“It used to be that your resource planning was between the consumer advocate, the utility and the commission, and it was how can we keep the lights on at the lowest cost. Now, it’s a little more complicated. You have these other objectives and other players,” said Adam Pollock, research analyst with the National Regulatory Research Institute in Maryland.
In New Mexico, environmentalists and officials with the renewable energy industry said PNM’s initial decision to limit its solar incentive programs would have had a chilling effect on the young solar panel installation businesses that have popped up around the state.
David Griscom, a program manager with the Regional Development Corp. in Santa Fe, said the utility’s initial plan seemed counter to the goals of state leaders who have tried to position New Mexico as a clean energy state with a green economy.
“From an economic development standpoint, for the renewable energy industry in New Mexico to make strategic decisions, investment decisions, they need certainty. They need to know a particular incentive program is going to be in place for X number of years so they can build their businesses,” Griscom said.

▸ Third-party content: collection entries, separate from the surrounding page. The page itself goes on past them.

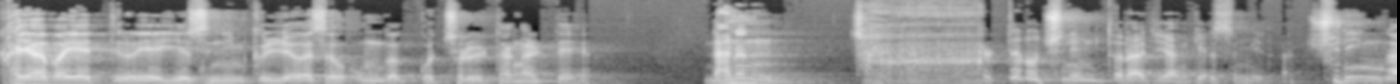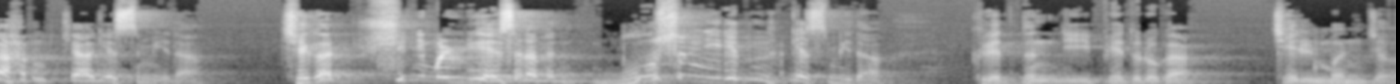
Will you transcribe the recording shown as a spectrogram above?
가야바의 뜰에 예수님 끌려가서 온갖 고초를 당할 때 나는 절대로 주님 떠나지 않겠습니다. 주님과 함께 하겠습니다. 제가 주님을 위해서라면 무슨 일이든 하겠습니다. 그랬던 이 베드로가 제일 먼저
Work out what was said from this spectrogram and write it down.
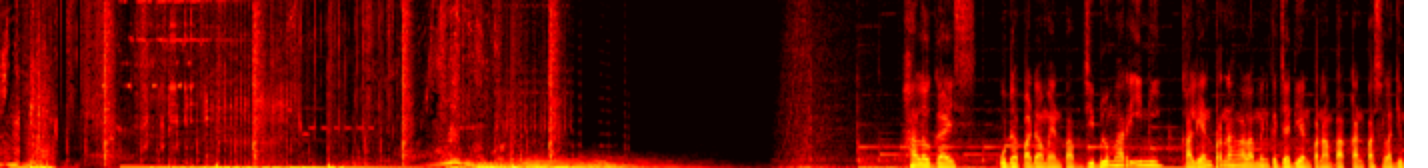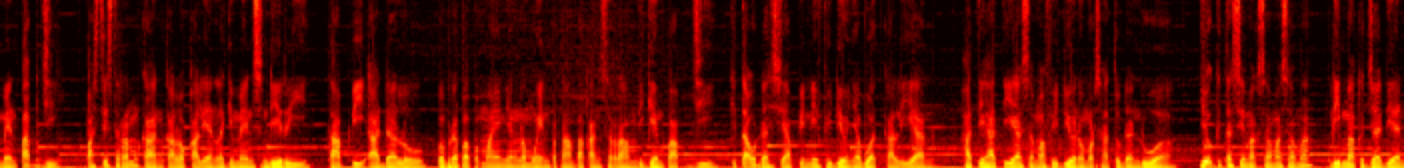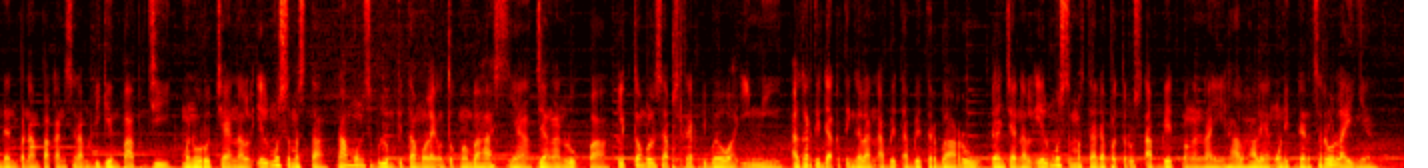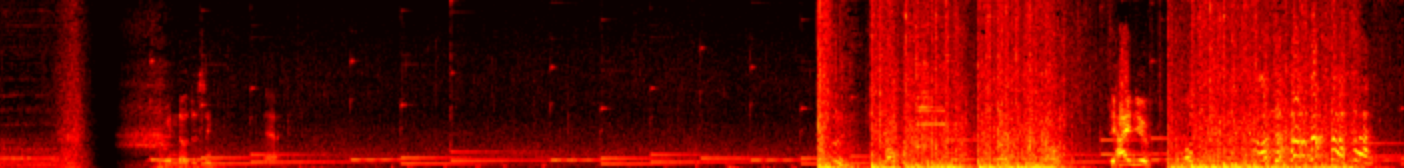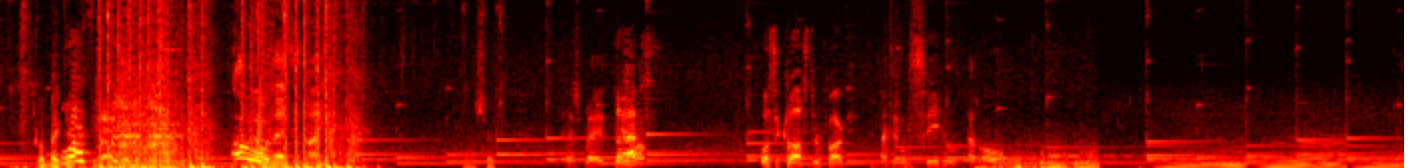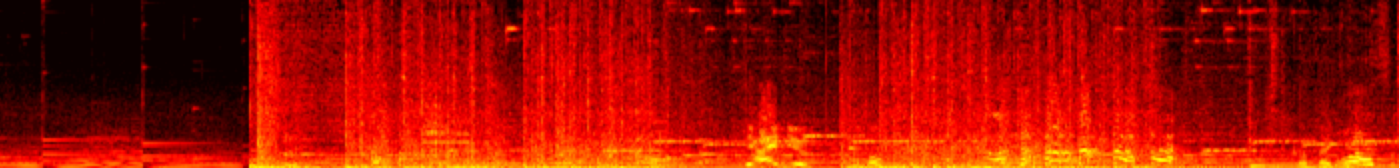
Halo guys, udah pada main PUBG belum hari ini? Kalian pernah ngalamin kejadian penampakan pas lagi main PUBG? Pasti serem kan kalau kalian lagi main sendiri? Tapi ada loh beberapa pemain yang nemuin penampakan seram di game PUBG. Kita udah siapin nih videonya buat kalian. Hati-hati ya sama video nomor 1 dan 2. Yuk kita simak sama-sama 5 kejadian dan penampakan seram di game PUBG menurut channel Ilmu Semesta. Namun sebelum kita mulai untuk membahasnya, jangan lupa klik tombol subscribe di bawah ini agar tidak ketinggalan update-update terbaru dan channel Ilmu Semesta dapat terus update mengenai hal-hal yang unik dan seru lainnya. Window? Yeah. Behind you! Go back What? there. Oh, that's mine. Oh shit. His mate That was a clusterfuck. I didn't see him at all.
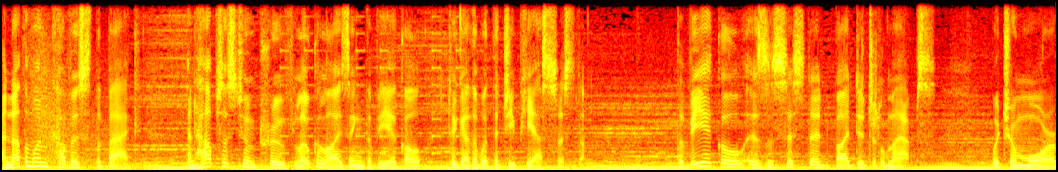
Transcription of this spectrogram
Another one covers the back and helps us to improve localizing the vehicle together with the GPS system. The vehicle is assisted by digital maps, which are more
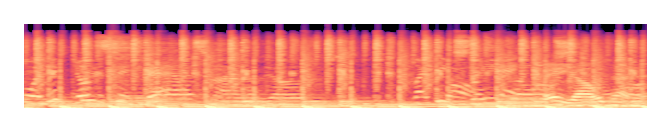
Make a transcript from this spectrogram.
boy. This is Hey, what's happening?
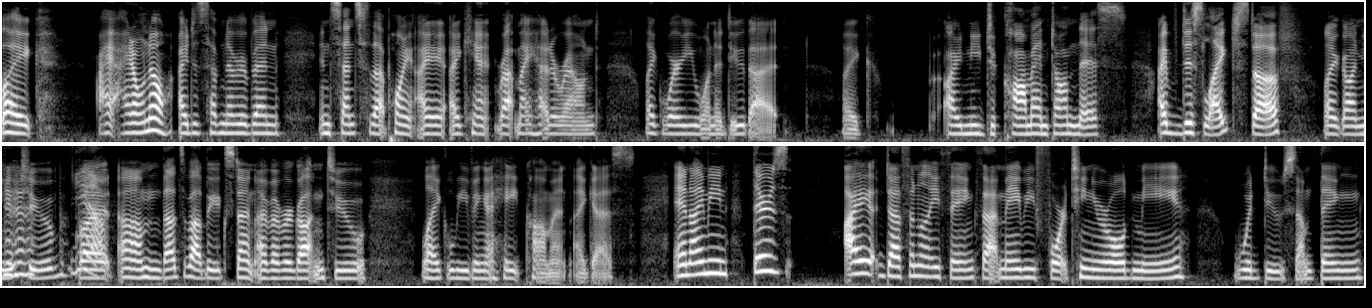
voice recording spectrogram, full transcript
like, I I don't know. I just have never been incensed to that point. I I can't wrap my head around like where you want to do that. Like, I need to comment on this. I've disliked stuff like on YouTube, Yeah. but um, that's about the extent I've ever gotten to like leaving a hate comment, I guess. And I mean, there's, I definitely think that maybe 14 year old me would do something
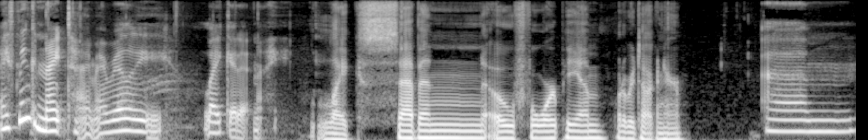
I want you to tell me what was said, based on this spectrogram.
I think nighttime. I really like it at night. Like 7:04 p.m. What are we talking here? Um,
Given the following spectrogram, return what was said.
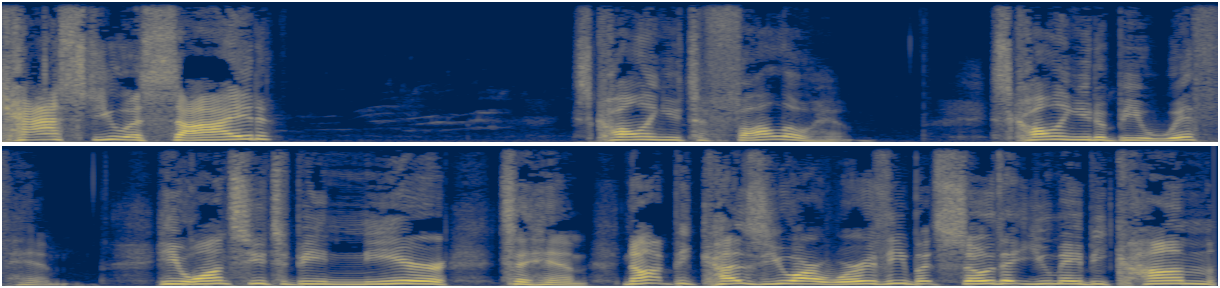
cast you aside, He's calling you to follow him. He's calling you to be with him. He wants you to be near to him, not because you are worthy, but so that you may become,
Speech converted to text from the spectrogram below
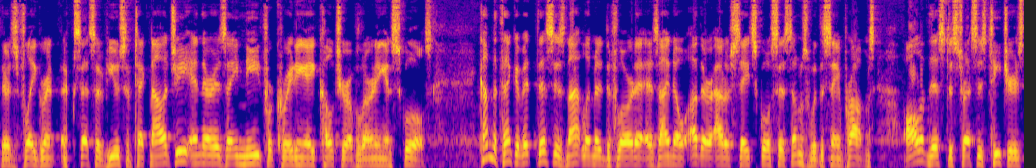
There's flagrant excessive use of technology, and there is a need for creating a culture of learning in schools. Come to think of it, this is not limited to Florida, as I know other out of state school systems with the same problems. All of this distresses teachers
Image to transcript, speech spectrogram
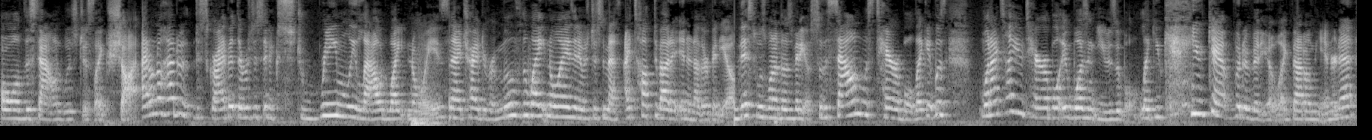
all of the sound was just like shot. I don't know how to describe it. There was just an extremely loud white noise. And I tried to remove the white noise and it was just a mess. I talked about it in another video. This was one of those videos. So the sound was terrible. Like it was, when I tell you terrible, it wasn't usable. Like you can't, you can't put a video like that on the internet.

If the Public Regulation Commission approves PNM’s new plan, those businesses will have some certainty.
The proposal lays the groundwork for the utility’s first significant venture into utility-scale solar with construction of up to 45 megawatts of capacity. It also allows for up to 10 megawatts of PNM-owned solar facilities to be sited at government and tax-exempt facilities that currently cannot take advantage of solar tax credits.
The utility also plans to build a biogas plant and develop a 500-kilowatt solar demonstration project for testing energy storage technologies.
As for incentives, the plan would expand the program for customers with solar systems from 2 megawatts to 24 megawatts and change the way customers are compensated for the power their systems generate.
Currently, PNM provides customers with a renewable energy credit for the electricity they generate and use and a net-metering credit for any excess power. The proposed program would give customers one credit for energy produced by their systems.
The credits would range from 22 cents to 26 cents per kilowatt hour based on the size of the customer’s system. When certain participation levels are reached, the credits would be reduced. The credits could eventually bottom out at 16 cents per kilowatt hour.
Those who negotiated the new plan said the tiered reductions would help control the program’s cost as more people participate.